Sea Containers takes its name from the first tenant of this 1974 building designed by modernist architect Warren Platner. Fittingly, the hotel fancies itself an ocean liner, and the first thing you’ll encounter is a curvaceous structure that creates the illusion that the reception desk is located just above the waterline of an arresting copper-clad cargo ship. Space is plentiful in the rooms and suites, as is sunshine, a welcome departure from the cruise-ship theme, and one side of the hotel is treated to an extraordinary front-row view of the Thames.
Designer Lázaro Rosa-Violán calls himself a “style hunter” and an “urban archaeologist,” which might be good for a chuckle — except that, looking at his work, it’s obvious he’s got a point. The Cort is the kind of hotel that routinely gets described as “curated, not designed,” and to pull it off requires extraordinarily good taste. Here he takes a bit of inspiration from authentic Scandinavian maritime culture — a surprisingly good fit for seafaring Spain — and applies a keen collector’s eye to a very well-edited selection of contemporary furnishings and eclectic decorative elements.

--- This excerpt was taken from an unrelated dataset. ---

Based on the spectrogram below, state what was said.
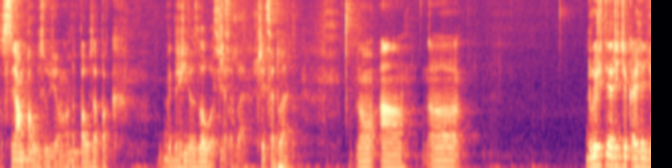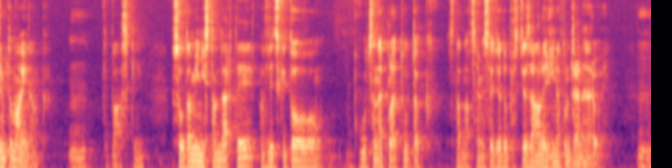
to si dám pauzu, že jo. No, ta pauza pak vydrží dost dlouho. 30 třeba. let. 30 let. No a, a důležité je říct, že každý gym to má jinak. Mm. Ty pásky. Jsou tam jiný standardy a vždycky to, pokud se nepletu, tak snad na celém světě to prostě záleží na tom trenérovi. Mm.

It’s impossible to resist Ovolo Woolloomooloo’s location, an old finger wharf extending out over the water, still surrounded by docked vessels and affording prime views of the marina, the city, and the landmarks on the Harbour. As is typical in industrial retrofits, some of the wharf’s structure and machinery is left exposed for effect, and rooms are loft-style, with king beds perched above living areas. The décor is maximalist, with colonial windows, Edison bulbs, and articulated lamps collectively signifying a thoroughly contemporary design perspective.

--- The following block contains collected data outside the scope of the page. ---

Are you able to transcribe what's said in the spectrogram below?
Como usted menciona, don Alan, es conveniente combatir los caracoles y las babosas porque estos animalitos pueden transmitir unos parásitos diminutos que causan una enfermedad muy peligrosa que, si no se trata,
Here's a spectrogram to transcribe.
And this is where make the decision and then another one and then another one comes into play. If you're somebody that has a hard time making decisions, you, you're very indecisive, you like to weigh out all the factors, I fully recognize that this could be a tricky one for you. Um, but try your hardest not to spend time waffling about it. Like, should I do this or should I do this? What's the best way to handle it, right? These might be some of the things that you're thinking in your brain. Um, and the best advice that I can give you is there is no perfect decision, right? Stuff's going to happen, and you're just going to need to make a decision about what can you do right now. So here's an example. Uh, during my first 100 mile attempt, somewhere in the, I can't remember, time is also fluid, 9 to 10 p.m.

Wylder Hotel Tilghman Island
Tilghman Island, Maryland
This 1898-vintage boarding house has been thoroughly updated, its rooms and suites redesigned in a contemporary-classic style. Maritime colors and materials — wood and brass, sisal and rattan — reinforce the connection to the Chesapeake Bay seafaring life, while the comforts are pure modern luxury. And you’ll find the Wylder has much to recommend it outside of the accommodations, including a saltwater pool and a private marina, as well as partnerships with local fishing charter captains, in case you’ve arrived without your own vessel.